Gay marriage in England and Wales is progressing to the third and final reading intact in the House of Lords.
The Marriage (Same Sex Couples) has just completed the final day of the Report Stage, with several votes on amendments made to wreck the bill.
From a referendum on equal marriage to a question from a young teen with same-sex parents, the upper house of parliament discussed and debated long into the evening yesterday (10 July).
Lord Singh put forward the referendum, which would have cost British taxpayers £75 million ($113m, €86.7m).
‘Sadly, those pushing the Bill, perhaps because of a collective guilty conscience over past persecution of homosexuals, looked only to the supposed wishes of the gay community with no thought for the rights of others,’ he said.
Baroness Turner, in response, said the amendment was ‘entirely discriminatory’ and Lord Alli said it would be ‘insulting the integrity of both Houses’.
As the debate went to 11pm, Lord Singh sensed he was becoming unpopular and withdrew the amendment.
An amendment similar to the ‘Son of Section 28’, which called for the protection of teachers to allow them to not teach the facts, came back after being defeated on Monday by a majority of 131.
Moved by the Bishop of Leicester, he wished to protect religious schools from having to say same-sex marriages were equal to opposite sex ones.
Lord Pannick said: ‘If and when sex education addresses homosexuality, it should equally be taught in that same context of responsibility and other relationships and, as a result of this Bill, that will include same-sex marriage.
‘For this amendment to be adopted would, I am afraid, run counter to everything else that we are seeking to achieve in this Bill.’
The bill was later withdrawn.
The Earl of Listowel went on a long rant about how same-sex parenting was too ‘new’ to know what the consequences will be to the children.
‘I fear a gradual erosion of that traditional norm that the best situation for every child is to have a mother and a father,’ he said.
‘We know from experience that boys growing up without fathers are at greater risk of poorer outcomes than those with fathers.
‘We know that male same-sex relationships can be of brief duration, and that unstable parental relationships are harmful to a child’s development.’

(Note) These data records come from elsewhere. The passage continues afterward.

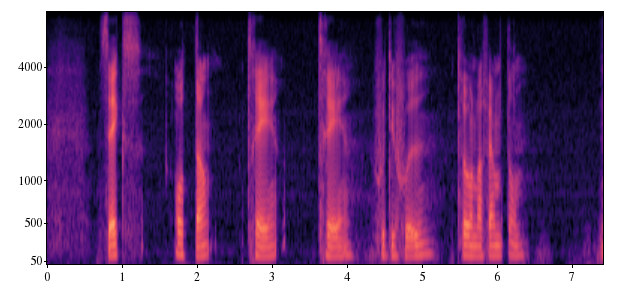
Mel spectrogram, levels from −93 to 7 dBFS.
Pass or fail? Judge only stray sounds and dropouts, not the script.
pass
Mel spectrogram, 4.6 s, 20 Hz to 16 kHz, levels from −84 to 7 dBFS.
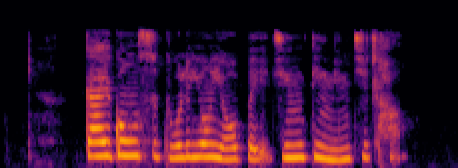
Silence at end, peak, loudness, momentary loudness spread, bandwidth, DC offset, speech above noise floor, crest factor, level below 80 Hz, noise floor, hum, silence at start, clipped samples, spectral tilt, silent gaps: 0.6 s; -2 dBFS; -17 LUFS; 13 LU; 8.2 kHz; under 0.1%; 41 dB; 16 dB; -62 dBFS; -58 dBFS; none; 0.85 s; under 0.1%; -4 dB/octave; none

‘The Secretary of State must provide evidence-based information to teachers on the implications of the measures in this Act for the raising of children and the promotion of family life.”
Baroness Farrington brought up a question from a 12-year-old who asked her why the House of Lords was discussing same-sex marriage, using it as an example that it is a ridiculous notion schools are places where ideas are promoted.
She said: ‘These days, even young children, and certainly 13 year-olds, will ask questions; but the idea that a teacher can go into a classroom and tell children of 13 what to think or know is pretty ludicrous.
‘Those children are growing up in the world; they recognise it. In fact, we are recognising the world of those children who recognise it.
‘A 12 year-old said to me, “What are you doing in the House of Lords?” I said, “Same-sex marriage”. The child said, “Why should there be any argument about that—who is arguing?” I said, “Well—some of the people from religious backgrounds.”
‘The child said to me, “You know, I could go off God.” That was a child in a church school in rural Essex. I said, “You really mustn’t blame God for what some of the religious followers say. It isn’t always God who is wrong; it may be their interpretation”.’
The third reading of the bill in the Lords will take place on 15 July.
Stonewall Chief Executive Ben Summerskill said: ‘We’re close to making history. It’s a promising sign of progress that peers from all parties and the crossbenches have refused to let the Bill be derailed by Lord Dear’s “Son of Section 28” amendment and others.’
The Lords have already indicated broad support for the bill and it has been passed by the elected House of Commons who can force it, if necessary, through the unelected upper chamber.
On 15 July, there will also be a vigil outside the UK parliament with gay musicians, politicians and celebrities and supporters of the marriage equality bill attending.